Tuesday, May 5, 2009

Why is This Alligator Smiling?

Perhaps the poet Tennyson said it best - In the spring, a young man’s fancy lightly turns to thoughts of love. And love is certainly in the air at Gatorland. (Gatorland is on Hwy 441, on the border of Orlando/Kissimmee- see the link below for full information.) When I came to Orlando in the 1960's, Gatorland was a little tourist attraction at the side of the road. Now it is a 110-acre theme park and nature conservatory and, according to its literature, is known as the Alligator Capital of the World.

Jim, Matt, Charlie, and Vince Lamb have each trekked over to Gatorland this Spring, and each came back with some fabulous photos. Not only are the alligators strutting their stuff, but the birds that make their home there are in full nuptial plumage.
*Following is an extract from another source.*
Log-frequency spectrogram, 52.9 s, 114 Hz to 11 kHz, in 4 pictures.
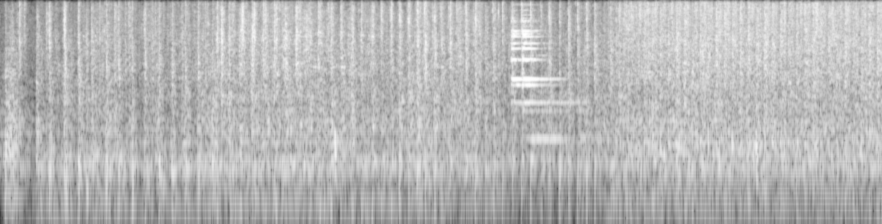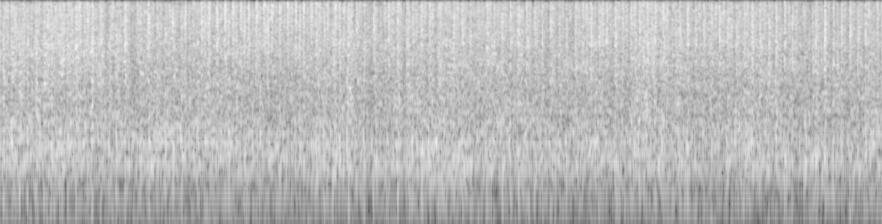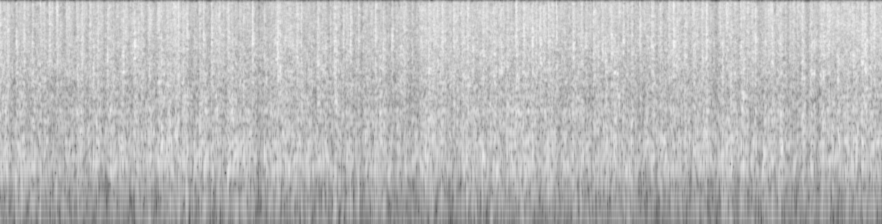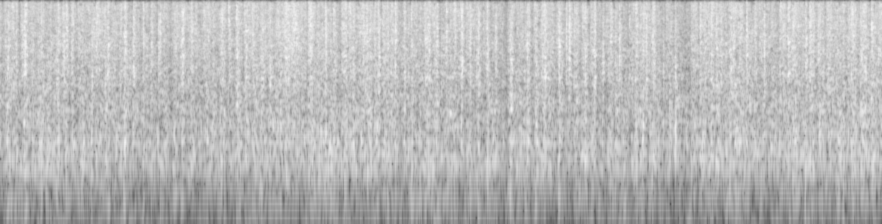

We'll write more about the birds in a future post, but today we're going to talk about the Alligator Water Dance.
This is so cool! In addition to his very audible bellow, as part of his routine to pick up attractive female gators, the male alligator generates an internal vibration, inaudible to humans ears, that sets off the water show you can see in Vince's photo above. Female alligators love this sort of thing, and off they go to the dance. If you follow the National Geographic link below, they have a cute (verging on cutesy) video about it.
This pre-mating ritual is fascinating in and of itself, but Vince noted that he was disappointed with his Alligator water dance photo because the nictitating eyelid displayed by the gator in his photo made the eye look dull. (Eyes are a big thing to photographers.)
According to Wikipedia, The nictitating membrane is a transparent or translucent third eyelid present in some animals that can be drawn across the eye for protection and to moisten the eye while also keeping visibility. There's a link to the full Wikipedia entry below - it's very interesting, and includes some very scholarly references. I was particularly interested in this sentence: Woodpeckers tighten their nictitating membrane a millisecond prior to their beak impacting the trunk of a tree in order to prevent their eyes from leaving their sockets. You gotta love Mother Nature's ability to plan ahead!
Frankly, I would not have noticed the duller eye if Vince had not pointed it out, but I've used a crop of one of Matt's water dance photos to show the difference.

Thanks to Vince and Matt for sharing their photos and their experience with us. Be sure to follow the link below to see more of Vince's work. (Matt's work can be seen in our Florida Beach Basics - The Space Coast DVD, which he also narrated, and in the accompanying reference cards.)


Florida Beach Basics said...

I got a nice email from Jay Wherley that he gave me permission to share. Follow the links to a couple of great photos that really illustrate the nictitating membrane.

I liked your info about the nictitating membrane - I had
caught one of the purple martins here with that membrane
covering the eye when feeding its young:

I also noticed it recently on a roseate spoonbill:http://www.pbase.com/wherley/image/111998757

Sandcastle Momma said...

That's fascinating. I've seen a lot of gators but had no idea about the vibration. You really do learn something every day!

iFlorida said...

Great picture! That's why i love Florida, because it has both amazing beaches and great wildlife!